◆ What this task involves:
Word for word, repeat the data that follows. Do not include the pictures.

◆ Data shown:
=-=-=

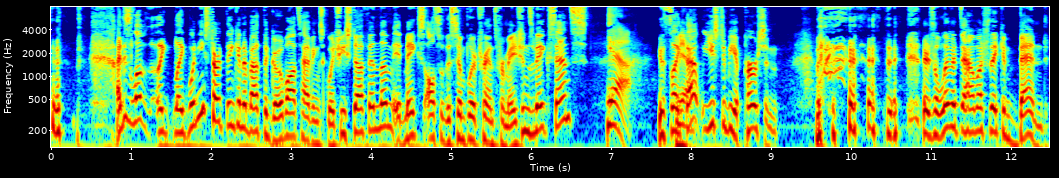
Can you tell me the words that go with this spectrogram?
I just love like like when you start thinking about the GoBots having squishy stuff in them, it makes also the simpler transformations make sense. Yeah, It's like Yeah. that used to be a person. There's a limit to how much they can bend.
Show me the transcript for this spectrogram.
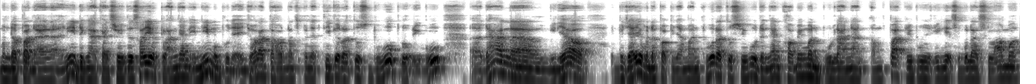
mendapat dana ini, dengarkan cerita saya. Pelanggan ini mempunyai jualan tahunan sebanyak RM320,000 uh, dan uh, beliau berjaya mendapat pinjaman RM200,000 dengan komitmen bulanan RM4,000 sebulan selama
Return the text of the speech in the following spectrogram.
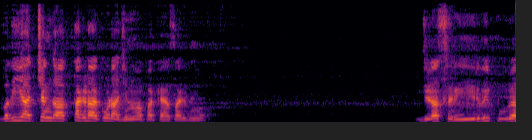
ਵਧੀਆ, ਚੰਗਾ, ਤਗੜਾ ਘੋੜਾ ਜਿਹਨੂੰ ਆਪਾਂ ਕਹਿ ਸਕਦੇ ਹਾਂ। ਜਿਹੜਾ ਸਰੀਰ ਵੀ ਪੂਰਾ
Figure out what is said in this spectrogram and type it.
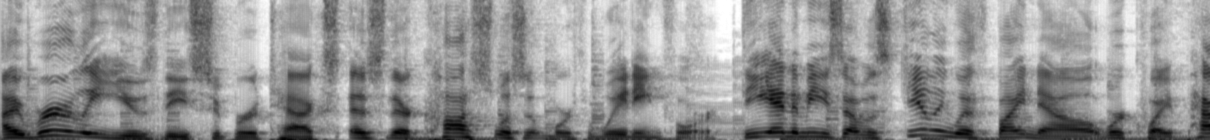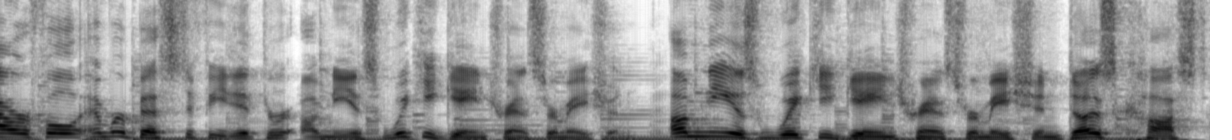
I rarely use these super attacks as their cost wasn't worth waiting for. The enemies I was dealing with by now were quite powerful and were best defeated through Umnia's Wiki Gain transformation. Umnia's Wiki Gain transformation does cost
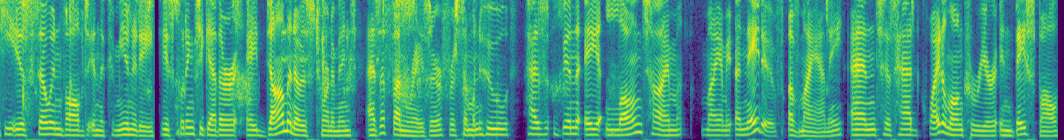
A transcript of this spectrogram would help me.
He is so involved in the community. He's putting together a dominoes tournament as a fundraiser for someone who has been a long time Miami, a native of Miami, and has had quite a long career in baseball.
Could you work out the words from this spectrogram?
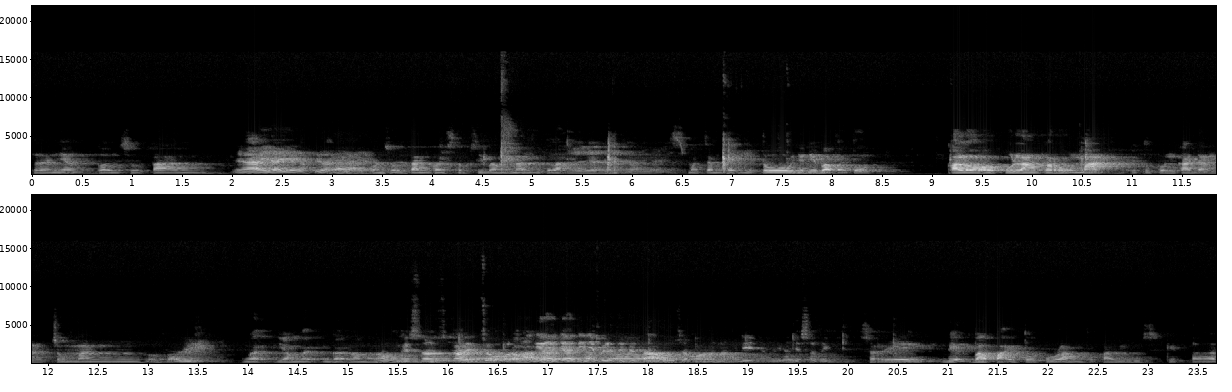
istilahnya konsultan, Ya, ya, ya, ngerti lah. ya, Ya, ya. konsultan konstruksi bangunan gitulah. Iya, iya. Ya, ya, ya. semacam kayak gitu jadi bapak itu kalau pulang ke rumah itu pun kadang cuman Kembali. nggak ya nggak nggak lama Nggak mungkin itu setahun sekali, Cuk. Orang dia jadinya beda tujuh Oh. tahun sama anak adiknya. Jadi kan dia sering. sering dia bapak itu pulang tuh paling sekitar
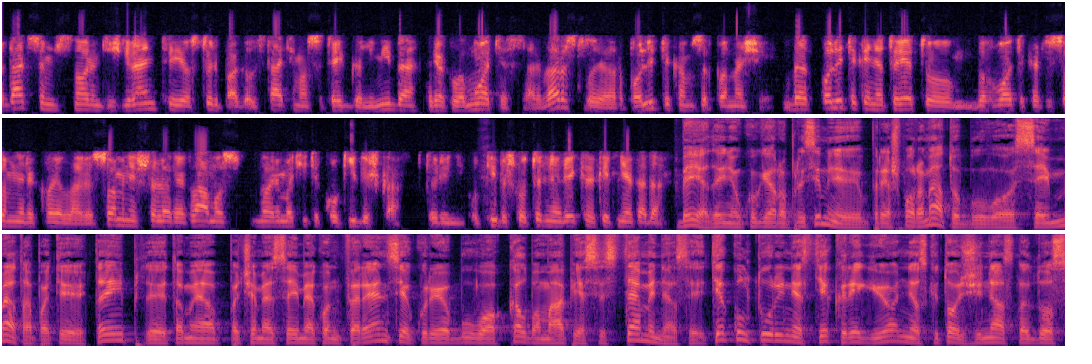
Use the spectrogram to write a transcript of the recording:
redakcijoms norint išgyventi, jos turi pagal statymą suteikti galimybę reklamuotis ar verslui, ar politikams ir panašiai. Bet politikai neturėtų galvoti, kad visuomenė yra kvaila. Visuomenė šalia reklamos nori matyti kokybišką turinį. Kokybiško turinio reikia kaip niekada. Beje, Dainiau, ko gero prisimeni, prieš porą metų buvo Seime ta pati. Taip, tai tame tame pačiame Seime konferencija, kurioje buvo kalbama apie sisteminės, tiek kultūrinės, tiek regioninės kitos žiniasklaidos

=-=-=

◆ Solution to this task:
Can you tell me the words that go with this spectrogram?
I just love like like when you start thinking about the GoBots having squishy stuff in them, it makes also the simpler transformations make sense. Yeah, It's like Yeah. that used to be a person. There's a limit to how much they can bend.
Show me the transcript for this spectrogram.
mendapat dana ini, dengarkan cerita saya. Pelanggan ini mempunyai jualan tahunan sebanyak RM320,000 uh, dan uh, beliau berjaya mendapat pinjaman RM200,000 dengan komitmen bulanan RM4,000 sebulan selama
Return the text of the speech in the following spectrogram.
ਵਧੀਆ, ਚੰਗਾ, ਤਗੜਾ ਘੋੜਾ ਜਿਹਨੂੰ ਆਪਾਂ ਕਹਿ ਸਕਦੇ ਹਾਂ। ਜਿਹੜਾ ਸਰੀਰ ਵੀ ਪੂਰਾ
Figure out what is said in this spectrogram and type it.
I rarely use these super attacks as their cost wasn't worth waiting for. The enemies I was dealing with by now were quite powerful and were best defeated through Umnia's Wiki Gain transformation. Umnia's Wiki Gain transformation does cost
A transcript of this spectrogram would help me.
He is so involved in the community. He's putting together a dominoes tournament as a fundraiser for someone who has been a long time Miami, a native of Miami, and has had quite a long career in baseball.
Could you work out the words from this spectrogram?
istilahnya konsultan, Ya, ya, ya, ngerti lah. ya, Ya, ya. konsultan konstruksi bangunan gitulah. Iya, iya. Ya, ya, ya. semacam kayak gitu jadi bapak itu kalau pulang ke rumah itu pun kadang cuman Kembali. nggak ya nggak nggak lama Nggak mungkin itu setahun sekali, Cuk. Orang dia jadinya beda tujuh Oh. tahun sama anak adiknya. Jadi kan dia sering. sering dia bapak itu pulang tuh paling sekitar
Use the spectrogram to write a transcript of the recording:
redakcijoms norint išgyventi, jos turi pagal statymą suteikti galimybę reklamuotis ar verslui, ar politikams ir panašiai. Bet politikai neturėtų galvoti, kad visuomenė yra kvaila. Visuomenė šalia reklamos nori matyti kokybišką turinį. Kokybiško turinio reikia kaip niekada. Beje, Dainiau, ko gero prisimeni, prieš porą metų buvo Seime ta pati. Taip, tai tame tame pačiame Seime konferencija, kurioje buvo kalbama apie sisteminės, tiek kultūrinės, tiek regioninės kitos žiniasklaidos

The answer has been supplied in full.